From Indiscrete Thoughts, by GianCarlo Rota: The best introduction to mathematics is not achieved by rigorous presentation. No one can learn calculus, linear algebra, or group theory by reading an axiomatic presentation. What one wishes is a feeling for a … Continue reading
On Pulling Weeds
“A weed is a plant whose virtues have not yet been discovered,” said Ralph Waldo Emerson. This is a profound observation about judgements and the role of words in conveying judgements. Nowadays, with our quite extensive knowledge of plants and … Continue reading
Posted in Physics
5 Comments
Solution To “The Coconut Problem”
The coconut problem post has now been updated with a solution and some discussion here.
Posted in Uncategorized
2 Comments
How Much Mathematics Should A Student Memorize?

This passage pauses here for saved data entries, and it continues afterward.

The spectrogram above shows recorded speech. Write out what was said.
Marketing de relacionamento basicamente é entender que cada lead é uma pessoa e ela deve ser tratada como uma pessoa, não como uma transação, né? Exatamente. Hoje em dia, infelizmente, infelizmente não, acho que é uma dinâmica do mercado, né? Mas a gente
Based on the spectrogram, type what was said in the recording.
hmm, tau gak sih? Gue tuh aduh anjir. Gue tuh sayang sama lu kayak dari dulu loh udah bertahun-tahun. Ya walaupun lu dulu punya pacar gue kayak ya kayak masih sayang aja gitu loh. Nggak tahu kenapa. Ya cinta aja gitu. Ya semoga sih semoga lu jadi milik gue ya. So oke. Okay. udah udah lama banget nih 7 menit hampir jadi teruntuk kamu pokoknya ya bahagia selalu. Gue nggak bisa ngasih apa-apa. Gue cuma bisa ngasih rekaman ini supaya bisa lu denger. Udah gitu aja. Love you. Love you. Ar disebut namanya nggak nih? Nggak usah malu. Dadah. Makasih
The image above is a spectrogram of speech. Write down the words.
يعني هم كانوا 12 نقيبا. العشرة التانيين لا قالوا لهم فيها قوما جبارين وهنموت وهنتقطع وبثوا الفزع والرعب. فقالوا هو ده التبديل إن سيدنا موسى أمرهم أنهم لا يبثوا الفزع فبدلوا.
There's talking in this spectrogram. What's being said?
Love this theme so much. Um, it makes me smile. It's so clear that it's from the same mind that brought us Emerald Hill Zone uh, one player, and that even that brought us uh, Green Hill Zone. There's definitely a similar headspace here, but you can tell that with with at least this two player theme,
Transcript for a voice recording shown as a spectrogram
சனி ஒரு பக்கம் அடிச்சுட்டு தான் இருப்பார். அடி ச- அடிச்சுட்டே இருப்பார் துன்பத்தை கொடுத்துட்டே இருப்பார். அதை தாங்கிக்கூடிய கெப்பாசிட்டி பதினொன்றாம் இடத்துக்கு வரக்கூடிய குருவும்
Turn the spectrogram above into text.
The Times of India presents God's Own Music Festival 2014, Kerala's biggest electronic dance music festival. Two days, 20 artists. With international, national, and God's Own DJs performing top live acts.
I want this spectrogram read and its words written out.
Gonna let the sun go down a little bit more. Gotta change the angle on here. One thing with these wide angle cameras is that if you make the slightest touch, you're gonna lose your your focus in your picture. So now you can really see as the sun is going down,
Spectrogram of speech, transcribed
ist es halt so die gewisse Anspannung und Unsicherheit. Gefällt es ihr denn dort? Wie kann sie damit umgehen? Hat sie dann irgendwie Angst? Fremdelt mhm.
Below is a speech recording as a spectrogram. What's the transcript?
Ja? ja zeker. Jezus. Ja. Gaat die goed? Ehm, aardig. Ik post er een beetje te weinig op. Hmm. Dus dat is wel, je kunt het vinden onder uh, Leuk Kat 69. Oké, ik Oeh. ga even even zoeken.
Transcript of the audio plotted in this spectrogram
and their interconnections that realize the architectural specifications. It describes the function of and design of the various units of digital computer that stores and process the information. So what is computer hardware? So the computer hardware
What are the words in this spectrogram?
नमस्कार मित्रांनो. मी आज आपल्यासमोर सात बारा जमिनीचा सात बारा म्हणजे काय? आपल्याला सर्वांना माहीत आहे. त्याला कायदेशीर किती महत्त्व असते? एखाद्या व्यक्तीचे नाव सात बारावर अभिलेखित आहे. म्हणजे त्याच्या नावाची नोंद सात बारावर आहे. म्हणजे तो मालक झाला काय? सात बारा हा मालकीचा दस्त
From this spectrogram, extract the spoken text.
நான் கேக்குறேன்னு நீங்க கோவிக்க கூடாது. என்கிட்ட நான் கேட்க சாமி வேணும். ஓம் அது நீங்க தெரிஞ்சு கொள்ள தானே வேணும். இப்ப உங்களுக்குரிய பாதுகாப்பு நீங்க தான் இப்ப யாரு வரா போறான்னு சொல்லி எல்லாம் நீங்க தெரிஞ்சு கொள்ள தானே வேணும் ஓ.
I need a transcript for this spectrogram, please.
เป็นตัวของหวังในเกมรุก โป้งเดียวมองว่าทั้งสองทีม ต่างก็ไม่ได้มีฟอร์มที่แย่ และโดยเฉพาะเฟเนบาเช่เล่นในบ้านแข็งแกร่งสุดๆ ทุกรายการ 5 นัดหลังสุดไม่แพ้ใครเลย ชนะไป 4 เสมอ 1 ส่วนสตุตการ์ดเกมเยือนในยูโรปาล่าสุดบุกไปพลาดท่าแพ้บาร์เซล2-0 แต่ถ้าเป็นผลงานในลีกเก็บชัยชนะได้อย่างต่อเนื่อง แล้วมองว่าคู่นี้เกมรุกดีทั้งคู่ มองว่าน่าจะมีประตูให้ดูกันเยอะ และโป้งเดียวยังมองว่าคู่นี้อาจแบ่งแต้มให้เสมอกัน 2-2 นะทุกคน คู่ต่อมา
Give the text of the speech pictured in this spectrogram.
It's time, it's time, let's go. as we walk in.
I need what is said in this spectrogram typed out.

Part 4, Geometric Series
In teaching mathematics for many years, one of the things I emphasized over and over again was that students should memorize the absolute minimum necessary, and then I did my best to make explicit what this absolute minimum is. It … Continue reading
Lectures Suck
A friend sent me this link to a New York Times article on improving lectures in university physics classrooms. A Toronto Star article based on the same research (led by University of British Columbia Nobel laureate Carl Wieman) is here. … Continue reading